Born 1975
Melbourne, Victoria, Australia
Nationality Australian
Occupation Artist

Bindi Cole (born 1975) is an Australian Indigenous artist who primarily uses photography.

Born in Melbourne in 1975, she holds a Diploma in Applied Photography from the Northern Melbourne Institute of TAFE, which she completed in 2004.

Her works have been exhibited in the National Gallery of Australia, Gallery of Modern Art, Queensland, Art Gallery of Western Australia, and Horsham Regional Art Gallery, Victoria.[1] In 2010, Cole was named one of Melbourne’s Top 100 Most Influential People by The Age.[2]

Early works[edit]

Cole's first major work which came to public attention was Heart Strong (2007), an exhibition at the Koorie Heritage Trust, Melbourne.[3] This work focused on the media's portrayal of Indigenous communities. Cole also photographed elite Indigenous sportsman for the calendar Men in Black. Cole's portrait of boxer Anthony Mundine, Do you like what you see, won the Boscia Galleries Award for Photography at the Victorian Indigenous Art Awards.

As well as photography, Cole's approach to art includes the use of painting, collage, hand-weaving, film, text and installation.[4]

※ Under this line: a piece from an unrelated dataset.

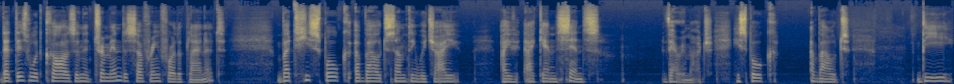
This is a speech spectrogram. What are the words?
that this would cause a tremendous suffering for the planet. But he spoke about something which I I, I can sense very much. He spoke about the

"Not Really Aboriginal" [2008][edit]

Wathaurung Mob, 2008.

Bindi Cole's Not Really Aboriginal is a series of photographs including portraits and group photographs in which the faces of the subjects are blackened with paint. Not Really Aboriginal explores Cole's Indigenous identity and heritage, and the ways in which they are questioned by mainstream society due to Cole's fair complexion.

"Sista Girls" [2010][edit]

Sista Girls is a 2010 photographic series which focuses on the Yimpininni, a community of transgender women in the Tiwi Islands, Northern Territory.

Cole travelled to the Tiwi Islands in far north Northern Territory to shoot the Sista Girls after previously photographing Tiwi Island drag performer Foxxy in 2008. This work with Foxxy was shortlisted for the Telstra National Aboriginal and Torres Strait Islander Art Awards. A portrait from the series, Ajay, won the 2009 Victorian Indigenous Art Awards ‘Deadly Award’.

In this work, Cole explores aspects of indigenous identity and culture, and how that is reconciled with transgender identity with the influence of colonization.

Awards[edit]

  • National Photography Portrait Prize, National Portrait Gallery – Finalist (2007)
  • William & Winifred Bowness Photography Award, Monash Gallery of Art – Finalist (2007)
  • National Photography Portrait Prize, National Portrait Gallery – Finalist (2007)
  • Victorian Indigenous Art Award, Boscia Galleries Award for Photography – Winner (2007)
  • 25th Telstra Aboriginal & Torres Strait Islander Art Award – Finalist (2008)
  • Victorian Indigenous Art Awards – Finalist (2008)
  • Victorian Indigenous Art Awards, Deadly Art Award – Winner (2009)
  • William & Winifred Bowness Photography Award – Monash Gallery of Art – Finalist (2010)
  • 27th National Aboriginal & Torres Strait Islander Telstra Art Awards - Finalist (2010)

References[edit]